After the lecture I went to a local watering hole with Ehrman and a few others. It was great to meet Ehrman in person and have some more infomal time with him. Among other things, I was very pleased to learn that Ehrman is not a Carolina Hurricanes fan! (Of course, he’s not an Oilers fan either. In fact, he doesn’t get into hockey at all! What a loser :-) )

Here are some works on the Gospel of Judas, including some forthcoming ones by Ehrman and another by Tom Wright.

Here is a very select bibliography of some of Ehrman’s recent works:

Ehrman’s scholarship is typically of a high quality, though he does have an axe to grind with fundamentalist Christianity (growing up as one himself). He also tends to pander to the sensational, though that isn’t necessarily a bad thing as long as he is able to maintain his academic integrity in the process. All of this slants his scholarship somewhat, but his works are worth reading — albeit with a critical eye.

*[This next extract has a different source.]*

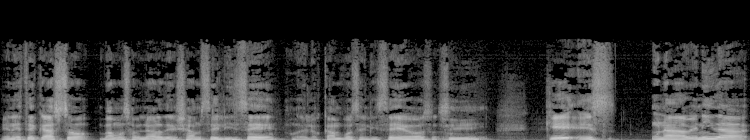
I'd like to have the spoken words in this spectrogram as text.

Posted in Academic Associations, CSBS, gnostic, gospel of judas, gospels | 2 Comments »